These are temporary tattoos, not permanent ones, that users can apply similarly to any temporary tat. As in, you take a piece of paper with the temporary tattoo on it, place it somewhere on your body, and wet it down with a sponge. Then peel off the paper carefully, leaving behind a tattoo that is easily removed, or essentially disintegrates over time.

What makes SkinMarks unique, however, is they're designed with conductive ink. They also contain dub-millimeter electrodes for touch sensing, which is not something typically found on a temporary tattoo inside a Cracker Jack box or at a carnival, or wherever kids get them these days.

What's the point? In a white paper (PDF) on the subject, the researchers note that the human body is a "promising surface for mobile computing," because it's large and contains quickly accessible areas for various interactions.

"The human body has various types of landmarks which are distinct from their surroundings. It offers unique possibilities for interaction due to their tactile properties and visual appearance. For example, protruding skeletal landmarks, like the knuckles, provide physical affordances for touching and circling around them," the paper states.

These tats conform to fine wrinkles and have no trouble wrapping around "strongly curved and elastic body locations." This opens up numerous possibilities for their application and function.

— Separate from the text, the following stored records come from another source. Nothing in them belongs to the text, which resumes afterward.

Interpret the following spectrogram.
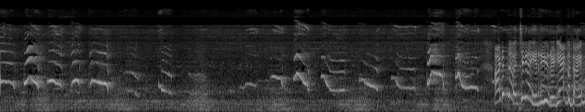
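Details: Labrador Retriever puppy, female, demanding food from her owner: a steady series of short high whines sliding down in pitch, spaced about half a second to a second apart, ending in a burst of louder yelping howls.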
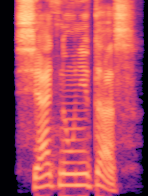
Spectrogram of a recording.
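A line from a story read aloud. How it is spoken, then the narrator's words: Shout from corridor. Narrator (Russian): крикнул из коридора Дамилоло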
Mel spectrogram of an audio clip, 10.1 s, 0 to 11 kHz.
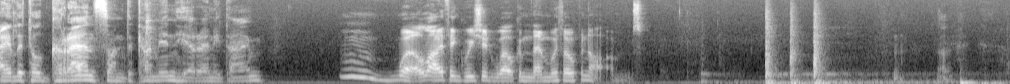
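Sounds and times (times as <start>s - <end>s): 
speech: 0.0s - 2.7s, 3.4s - 7.1s
soft thumps: 6.9s - 10.0s
knocking on a door: 7.0s - 8.8s
low hum: 7.0s - 10.0s.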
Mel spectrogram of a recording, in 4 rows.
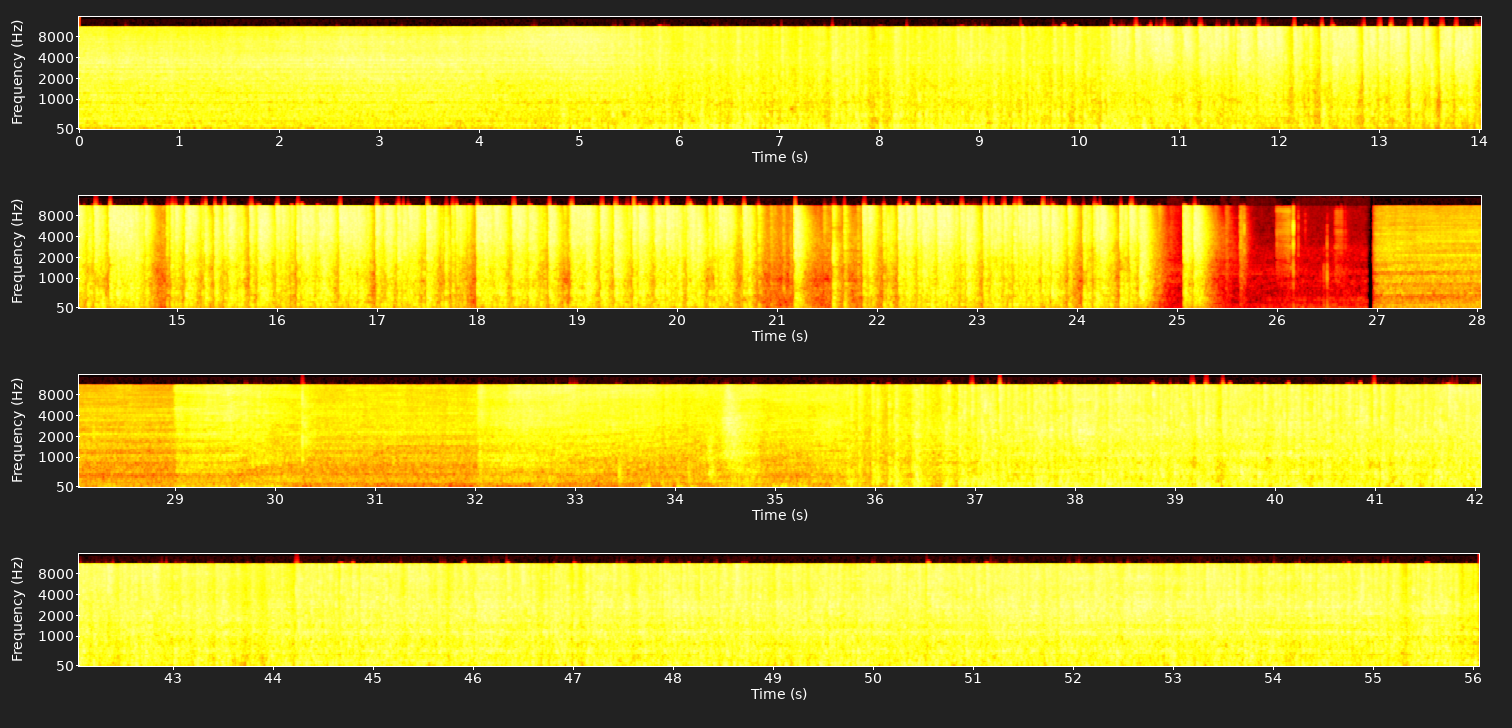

For example, tapping or swiping across tatted knuckles, pinching/squeezing a flap of skin on the upper wrist, or bending a finger, to name a few examples.

SkinMarks could potentially be used as shortcuts to things you might do on your smartphone or PC. We doubt this will become mainstream, but hey, stranger things have happened.